From the most senior of the positions that he held he took pleasure in debunking the pompous. He once told me how much he enjoyed the title of his army job, Army Deception: he thought it neatly described the majority of armies' daily work. As a director of the Army Camouflage School he invented a phantom army of inflatable tanks, aircraft and ships, all real enough to convince the German watchers that our resources were vaster than they were. That work alone warranted a knighthood, astonishingly not bestowed.
He was so good at explaining anything, particularly through the medium of exhibitions, that great corporations stood in line until James was ready. Philips, I was once told, had waited three years for him to start on their brilliant lighting exposition at Eindhoven. He almost totally designed the greatest innovation in ocean liners, the QE2 - like so many of the enterprises of the golden age of British design, now taken for granted but, as history shows, immensely influential in the whole sector of travel.
Through his extraordinary life he remained an unsung hero, yet he will continue to affect the millions of visitors to the 16 museums that he designed. He truly understood the importance of giving pleasure through design and the extraordinary entertainment that he created in the Battersea Pleasure Gardens has never been approached for public success.

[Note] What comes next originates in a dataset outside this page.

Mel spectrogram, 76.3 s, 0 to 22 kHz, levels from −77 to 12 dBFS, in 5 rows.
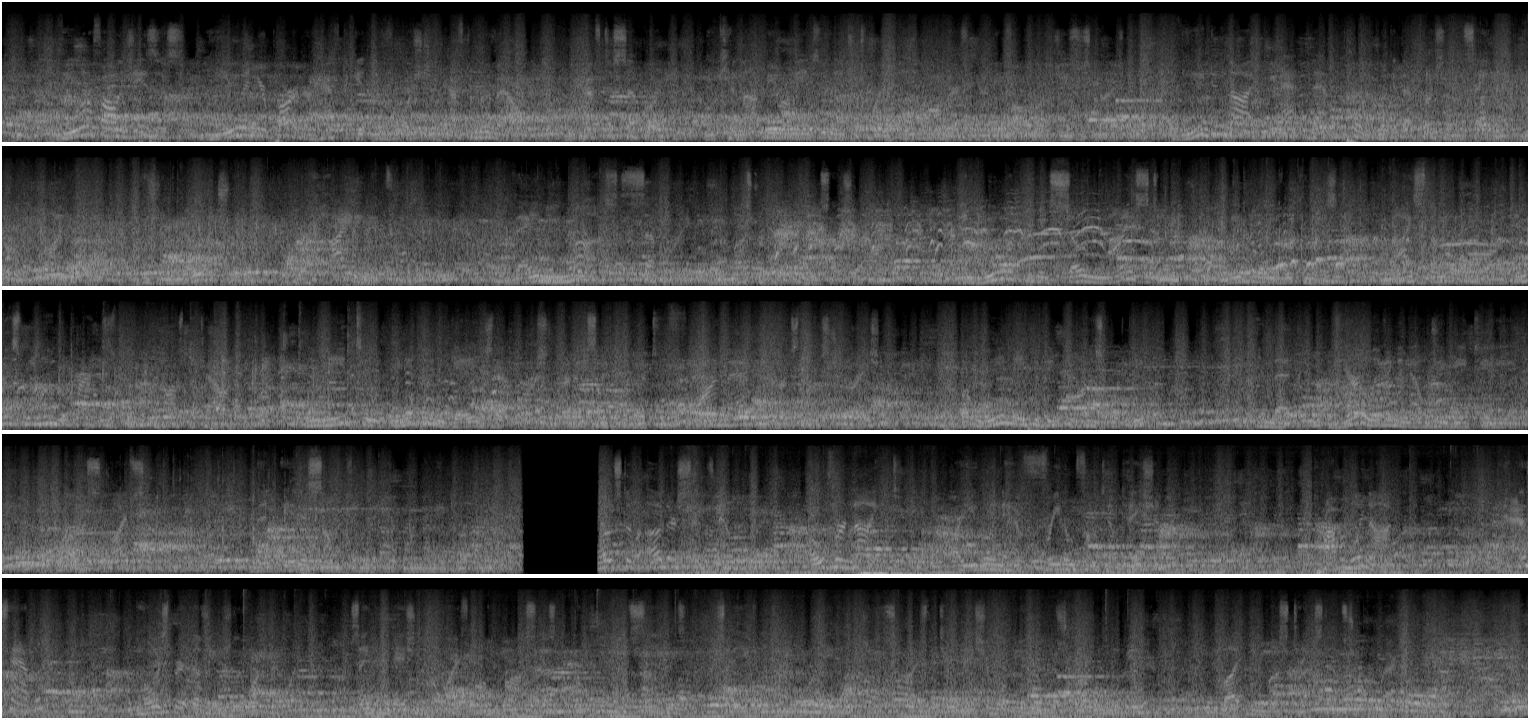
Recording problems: murmuring crowd; very loud; throughout; 5 dB above the speech
audio cutting out; at 51 s for 0.5 s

In the 1950s, 1960s and 1970s his prodigious output gave example and enthusiasm to countless designers who were given these amazing demonstrations to follow: no one could, but all learnt immensely in the trying. He also leaves behind his book The ARTful Designer (1993) and this has to be required reading for anybody who can conceive that art should be a pleasure.Reuse content